Google Play has started sharing more data on organic traffic over the years.
Under the User Acquisition tab in Acquisition Reports, organic data is split into traffic coming from Explore – users who are browsing in the store – and Search – users who are exposed to the app via a search term.
The more interesting of the two is the search data, because we are now able to get data on unique search terms that have brought traffic to the app and see into the funnels of retention and revenues for each term.
One major disadvantage of this data is that there is no option to download it. In order to visualize the data, it must be copied manually (for now). We highly recommend doing this laborious process – it will provide real insights into the actual value of your keyword targets in terms of FTD (first time deposit) rates and ARPPU (average revenue per paying user).
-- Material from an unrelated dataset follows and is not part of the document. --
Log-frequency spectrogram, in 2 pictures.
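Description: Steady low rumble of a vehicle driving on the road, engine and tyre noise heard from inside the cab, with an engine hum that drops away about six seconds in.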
Our ASO team does this evaluation regularly to ensure we achieve the best results using the best targets for each specific app.
How to Get Featured in the Google Play Store:
Understanding the difference between Search and Explore in the Google Play Store is one step forward towards understanding the significance of getting featured.
There are many ways an app can receive additional visibility in the store, yet apps need to qualify for this. Some aspects to keep in mind before applying are:
- App Quality: Make sure your app is high-quality and up-to-date with the Google Play features and updates. Also, make your app compatilble for all Android devices.
- Go Global: Google favors apps that cater to all their users all over the world. Localizing your app makes your product available to more users. Follow suit with the store listings and keyword targets.
- Get Noticed: Getting buzz on the web is one step towards getting noticed by the Google editorial team. PR activity can lead to even more organic growth.
- Reviews and Ratings: Apps with high rating scores and good reviews are more likely to get featured. They are indicators of a product with good value.
ASO Tools & Analytics
There are a number of tools that yellowHEAD’s ASO team uses on a daily basis that help us in our work.
Below is a list of some of ASO tools:
- Chrome Extensions for Desktop viewing
- Mobile Action, AppTweak, Sensor Tower, App Annie for keyword tracking, insights and competitor intelligence
- Google Sheets has some helpful formulas =googletranslate and =detectlanguage which help with translating lists and lists of keywords to a variety of languages, as a starting point for keyword research; =join for stringing together keywords into a single comma-separated string (for uploading to trackers)
- SEO tools like SEMRush (also an extension tool), Answer the Public, Google Ads/Trends, search suggestions, keyword shuffler, etc.
For more tips and tools that we use, stay tuned to our blog.
Analyzing ASO Metrics – Alison Analytics:
Alison Analytics is a data visualization dashboard that we developed and use on a regular basis. The new data analysis technology brings together data from the Google Play Developer Console and App Store Connect via application programming interface integration, from which we glean actionable insights.
Alison Analytics is a fully customizable dashboard providing intuitive visualization and analysis of impressions, page views, and installs; paid-to-organic ratios; install-to-uninstall ratios; and more. All of this data can be broken down by country, date range, and source.
The technology automatically updates data on a daily basis in a completely private and secure manner. Looking forward, integration with AppsFlyer, Adjust, and Kochava is currently in beta, and the platform is also set to include automated keyword ranking reports.
As part of efforts to optimize apps’ organic performance in the Google Play Store, ASO experts have many tools and techniques to work with. The key is understanding how to piece it all together to achieve better performance and attract the right users.
The three pillars of App Store Optimization are visibility, conversion and localization. In this article, we addressed all three of these areas with expert tips.
For further information, feel free to reach out to us.back to blog